-- TASK TO CARRY OUT --
Write out exactly the lines below from the one containing "Mel spectrogram, 6.5" to the last, both ends kept, and nothing more; skip all pictures.

%%

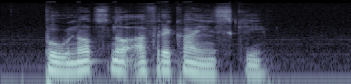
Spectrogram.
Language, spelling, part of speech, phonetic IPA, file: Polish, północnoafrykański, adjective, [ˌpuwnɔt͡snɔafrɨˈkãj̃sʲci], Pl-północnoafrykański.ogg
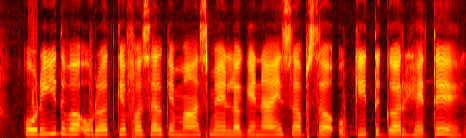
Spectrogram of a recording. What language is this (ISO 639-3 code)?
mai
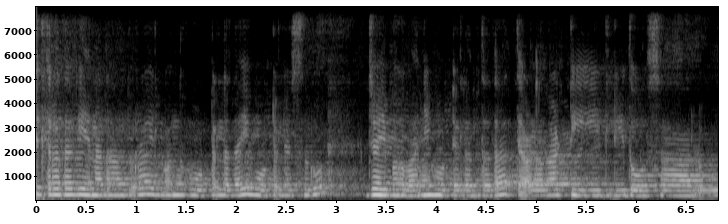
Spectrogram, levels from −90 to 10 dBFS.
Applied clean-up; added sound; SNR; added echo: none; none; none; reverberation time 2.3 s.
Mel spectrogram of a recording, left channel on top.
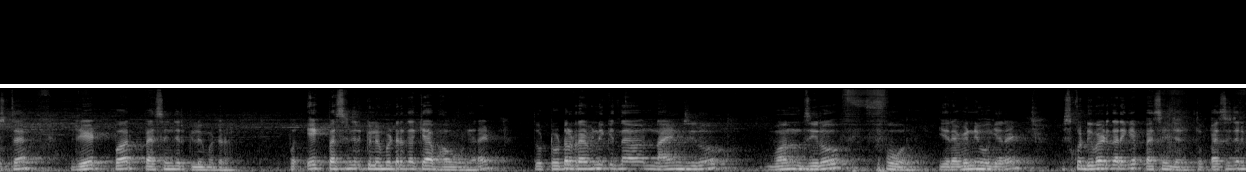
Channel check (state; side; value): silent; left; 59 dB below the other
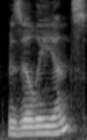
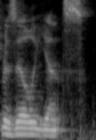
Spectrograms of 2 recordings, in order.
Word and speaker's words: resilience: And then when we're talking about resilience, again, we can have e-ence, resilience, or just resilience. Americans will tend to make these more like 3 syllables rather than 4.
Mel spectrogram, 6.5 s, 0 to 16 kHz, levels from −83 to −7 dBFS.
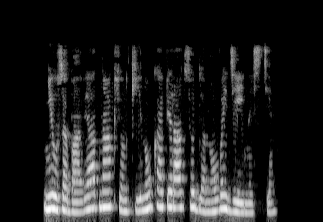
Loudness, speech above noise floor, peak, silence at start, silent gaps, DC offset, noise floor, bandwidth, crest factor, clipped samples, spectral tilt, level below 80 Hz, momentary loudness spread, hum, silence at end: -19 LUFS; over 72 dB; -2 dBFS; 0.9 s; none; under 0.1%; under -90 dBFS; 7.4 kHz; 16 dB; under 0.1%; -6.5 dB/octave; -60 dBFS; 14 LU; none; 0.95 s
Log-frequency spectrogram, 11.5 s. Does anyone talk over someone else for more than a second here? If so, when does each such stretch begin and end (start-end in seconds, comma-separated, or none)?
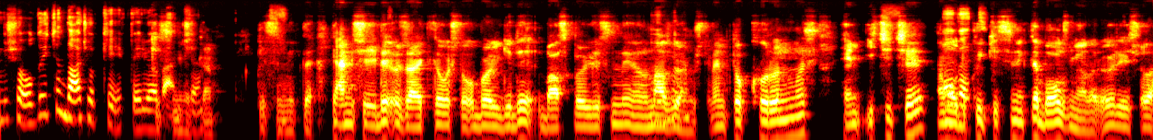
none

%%

-- TASK SOLUTION --
Mel spectrogram, 6.5 s, 0 to 16 kHz, levels from −83 to −7 dBFS.
Loudness, speech above noise floor, peak, silence at start, silent gaps, DC offset, noise floor, bandwidth, crest factor, clipped samples, spectral tilt, level below 80 Hz, momentary loudness spread, hum, silence at end: -19 LUFS; over 72 dB; -2 dBFS; 0.9 s; none; under 0.1%; under -90 dBFS; 7.4 kHz; 16 dB; under 0.1%; -6.5 dB/octave; -60 dBFS; 14 LU; none; 0.95 s
Log-frequency spectrogram, 11.5 s. Does anyone talk over someone else for more than a second here? If so, when does each such stretch begin and end (start-end in seconds, comma-separated, or none)?
none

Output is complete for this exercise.